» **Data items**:
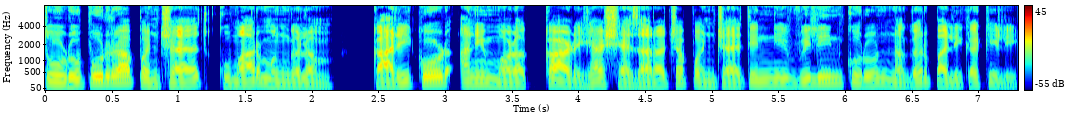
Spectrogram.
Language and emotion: Goan Konkani, neutral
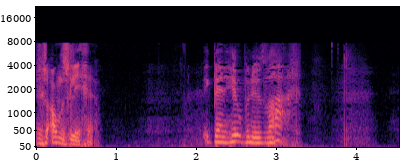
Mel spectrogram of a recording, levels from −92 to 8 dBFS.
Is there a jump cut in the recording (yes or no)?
no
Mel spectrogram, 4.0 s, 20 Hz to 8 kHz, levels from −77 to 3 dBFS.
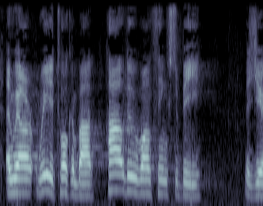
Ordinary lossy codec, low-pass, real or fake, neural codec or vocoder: none; 7.2 kHz; real; none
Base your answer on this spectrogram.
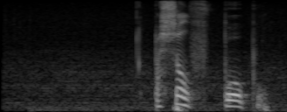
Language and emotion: Russian, angry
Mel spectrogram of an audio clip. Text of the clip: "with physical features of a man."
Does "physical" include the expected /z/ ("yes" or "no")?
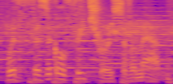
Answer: yes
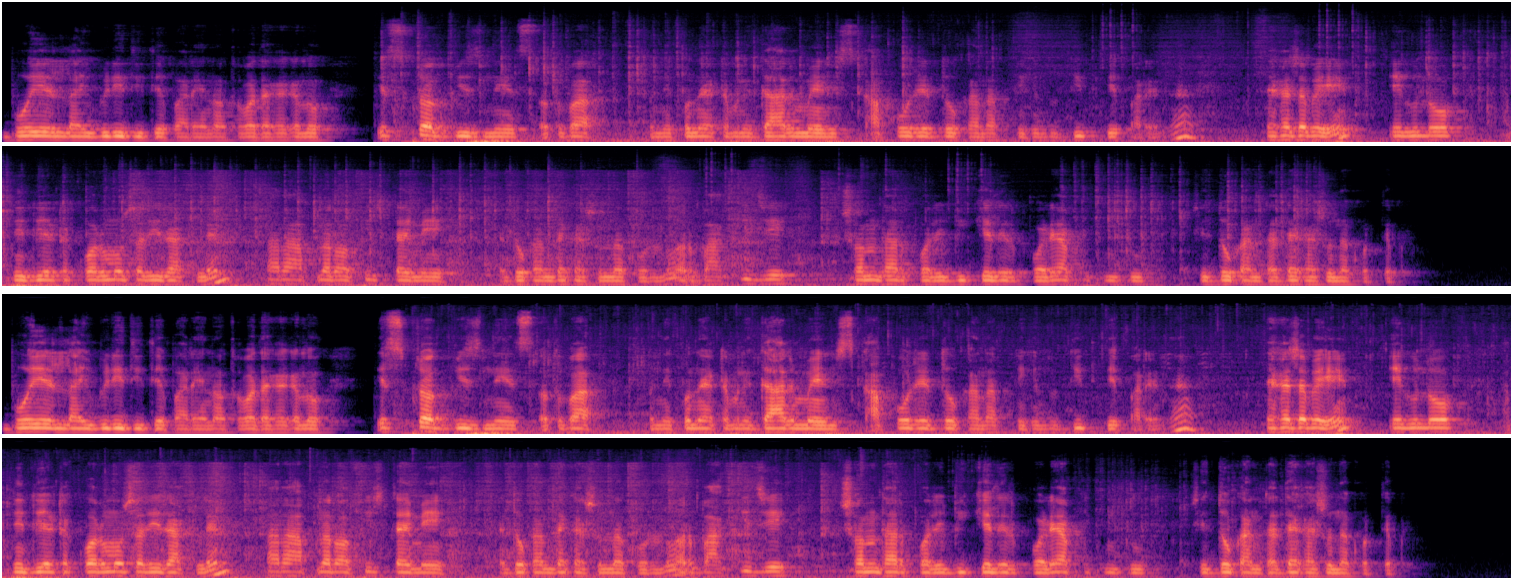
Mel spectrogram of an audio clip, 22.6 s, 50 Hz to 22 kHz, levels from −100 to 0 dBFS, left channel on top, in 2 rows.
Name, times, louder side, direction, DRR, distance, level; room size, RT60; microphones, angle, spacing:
voice 1, 0.0-2.4 2.8-4.5 4.8-9.0 9.5-10.9 11.4-13.0 13.3-14.7 15.0-17.2 17.6-19.9 20.3-21.8, right 2 dB, 65° right, 9 dB, 1.1 m, -26 dB
Computer keyboard, 2.8-21.2, left 2 dB, 65° left, 4.8 m, -48 dB
sound 1, 3.0-18.3, equal, 45° right, 2.1 m, -37 dB
sound 2, 11.9-18.7, right 2 dB, 25° right, 5.4 m, -45 dB
26.0 x 19.5 x 2.2 m, 0.38 s
head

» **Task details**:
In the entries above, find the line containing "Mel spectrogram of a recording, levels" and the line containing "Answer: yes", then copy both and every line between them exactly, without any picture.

» **Exercise solution**:
Mel spectrogram of a recording, levels from −92 to 8 dBFS.
Is there a jump cut in the recording (yes or no)?
no
Mel spectrogram, 4.0 s, 20 Hz to 8 kHz, levels from −77 to 3 dBFS.
Ordinary lossy codec, low-pass, real or fake, neural codec or vocoder: none; 7.2 kHz; real; none
Base your answer on this spectrogram.
Language and emotion: Russian, angry
Mel spectrogram of an audio clip. Text of the clip: "with physical features of a man."
Does "physical" include the expected /z/ ("yes" or "no")?
Answer: yes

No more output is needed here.